Last Updated on 20th January 2021 by Sophie Nadeau
Hands down, one of the best films I watched in 2018 was The Guernsey Literary and Potato Peel Pie Society. As its name would suggest, the story is based on the channel island of Guernsey. However, the WWII timeline of the plot meant that the island is now too ‘modernised’ for filming, meaning that the South West of England was chosen instead. Here’s a guide to The Guernsey Literary and Potato Peel Pie Society Filming Locations.
The Guernsey Literary and Potato Peel Pie Society
Based on a book of the same name by Mary Ann Shaffer and Annie Barrows (purchase a copy of the book for yourself here), the film encompasses many aspects you would expect from a historical drama set in the post-war period; intrigue, drama, plenty of travel, and a heartbreaking storyline.
Set between London and the island of Guernsey in 1946 (with flashbacks to Nazi-occupied Guernsey), just a year after the end of WWII, the plot follows the story of a young writer, Juliet Ashton, based in London (played by Lily James in the movie) as she exchanges letters with the residents of Guernsey. Eventually, she visits the island and begins to learn what life was like during the occupation of Guernsey.
Clovelly, North Devon
Most shots of Guernsey Harbour were actually filmed in the postcard-perfect Northern Devon village of Clovelly (pictured above), some two hundred miles away from Guernsey. For the Guernsey Literary and Potato Peel Pie Society film, Clovelly Harbour was transformed to appear as if it was still the 1940s.
This included plenty of suitcases, posters, signs, and lobster pots (though you’ll still see lobster pots in the harbour should you opt to visit today). The harbour itself dates back to the 17th-century and is currently home to the Red Lion Pub, an inn dating back to the 18th-century.
For the American Dakota Aircraft Landing landing scene, the pretty beach of Saunton Sands was used. As well as being the filming location for a horse and carriage scene, the A Douglas C-47 Dakota aircraft took off and landed on the sandy stretch.
If you want to visit the beach for yourself, then Saunton Sands can be found close to the village of Saunton and lies close to the River Taw estuary. Popular for surfing, the three-mile-long sands lie in front of the Braunton Burrows UNESCO Biosphere Reserve.
For the scenes portraying Nazi-occupied Guernsey, Buttgarden Street in Bideford was used. For the film, shopfronts were transformed to appear like the 1940s, while military vehicles were brought in for the film set. Bideford itself is Located in North Devon and situated on the River Torridge. This historic port town has changed little over the past few decades. Today, Bideford is popular among tourists.
Hartland Abbey Estate
Also situated along the beautiful North Devon coastline, the sprawling estate of Hartland Abbey was used as a filming location. Previously, the estate was used to film some scenes from the Night Manager. Spots used for the Guernsey movie included various locations along the coastline between Hartland Quay and St. Catherine’s Tor and spots close to Hartland Abbey and Blackpool Mill.

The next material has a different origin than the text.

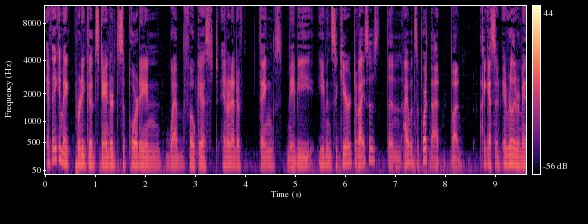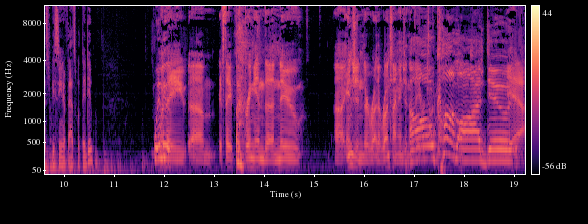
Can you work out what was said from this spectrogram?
if they can make pretty good standard supporting web focused Internet of Things, maybe even secure devices, then I would support that. But I guess it, it really remains to be seen if that's what they do. when they um, if they bring in the new uh, engine, the, the runtime engine. That they were Oh, talking about. come on, dude. Yeah.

Of particular note is that the beginning scene, where some of the film’s main characters are stopped and questioned by the Gestapo patrol at night (a scene that ultimately sees the beginnings of The Guernsey Literary and Potato Peel Pie Society) was also filmed on the Hartland Abbey estate.
Princes Wharf, Bristol
In order to depict Weymouth Harbour in 1946, the Princes Wharf in Bristol was used. Although the harbour at Weymouth is incredibly pretty and worth a visit, the Princes Wharf was ultimately chosen as the historic harbour encapsulates what it might have been like in post-war Britain that bit better.
For those scenes that simply couldn’t be created somewhere in the UK, Ealing Studios were used. The studios were first started as early as 1902 when Will Barker bought the White Lodge on Ealing Green for the purpose of filmmaking. Today, the studios have 5 stages, all of varying sizes.